As I said, I had a lot of fun.  One little epiphany I had during this effort was about my artist brain.  When I’m working with ink and wash, I think about proportions and relative locations of things, but most of the rest (perspective, edges, etc) is handled automagically by my subconscious.  It’s that ‘in the zone’ thing we talk about.  I realized that while doing this painting, I was getting no help from my lizard brain.  I was having to think about everything and it was HARD!

I remember that feeling from years ago when I was faced with trying to learn to draw.  How could I think about all that stuff at once?  Truth is, you can’t.  It’s impossible.  You simply have to do it enough that some of it becomes automated to the point where all you have to do is think about how big to make stuff and where to put it.

What’s A Pencil?

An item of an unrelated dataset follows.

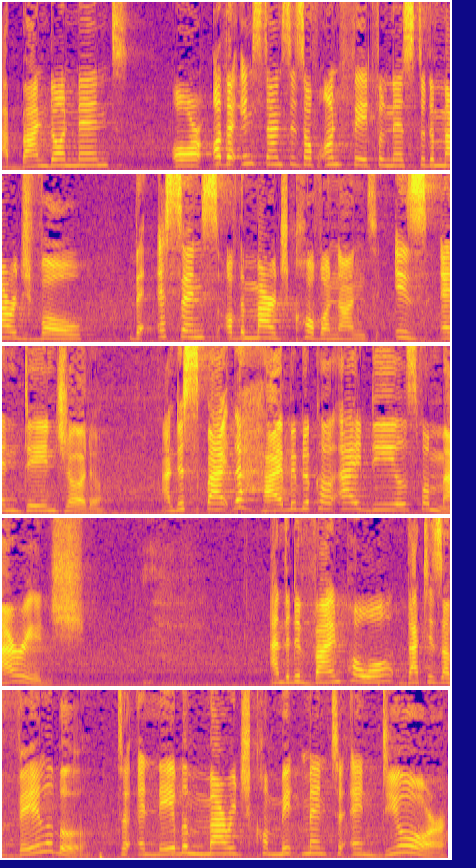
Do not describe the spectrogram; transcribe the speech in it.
abandonment, or other instances of unfaithfulness to the marriage vow, the essence of the marriage covenant is endangered. And despite the high biblical ideals for marriage and the divine power that is available to enable marriage commitment to endure,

When I came to sketching I’d been using fountain pens for all of my writing for decades.  It never occurred to me to use anything different to draw stuff.  So I’ve spent years using fountain pens for sketching and rarely have I tried anything else, though I’ve spent a bunch of time with watercolor pencils in museums when watercolors weren’t allowed.  But with the COVID scurge going on I’m doing more experiments.  I’m not sure why, but I think it has to do with me doing more art in isolation rather than going out with friends to sketch some location.

I was at an Artistes dans les parcs event last week.  Even here I’m mostly by myself because the language barrier prevents a lot of interaction between myself and the rest of the participants.  Anyways, I was out on the shore of the St. Lawrence River sizing up some rocks to draw.  For whatever reason I got the idea to draw them with a pencil.  I dug around in my bag and came up with a short hunk of Blackwing 602.  Here’s the result.  Another result of this experiment is the realization that I’ve never learned how to draw with a simple, graphite pencil.

Strathmore 184lb Toned Tan paper, pencil

Sitting In The Morning Sun… I’ll Be Cooked Before The Sketch Is Done

Apologies to Otis Redding for the title of this post.  But it describes pretty well a morning I had at the latest Artistes dans les parcs event.  It was all my fault.  Sometimes I forsake rational thinking while choosing a sketching subject.

This event took place at a spiritual retreat site that looks like it has its roots as a home for the upper crust.  The grounds are huge and high on a hill that overlooks the St. Lawrence River.  Almost all of the participants set up easels in a shady area so they could paint the coastline.  Those were the smart ones because we were in the middle of a heat wave with pressing heat and humidity.

Me, I took a different approach.  I decided to sketch a bunch of stairs.  My thinking was simply that I needed practice sketching stairs.  I didn’t think about the fact that to do so required that I sit out in the open, in bright sun, and that I would sweat myself to become ill from the process.  I cooked, and cooked, and cooked, more concerned about lilies and concrete than how I was feeling.

When I came out of my sketching fog I realized I wasn’t feeling that great.  Only then did I realize that I was light-headed and dripping with sweat.  I headed for some shade.  Then I realized that I had forgotten to bring a waterbottle.  All I had to drink was my back up water for painting, all 30ml of the stuff.  I drank that and then waited for the little bit of breeze to cool me down.  In the end I was fine, with only a hint of stupid to chew on.  I did go home early, however.  It was just too hot to be out without water.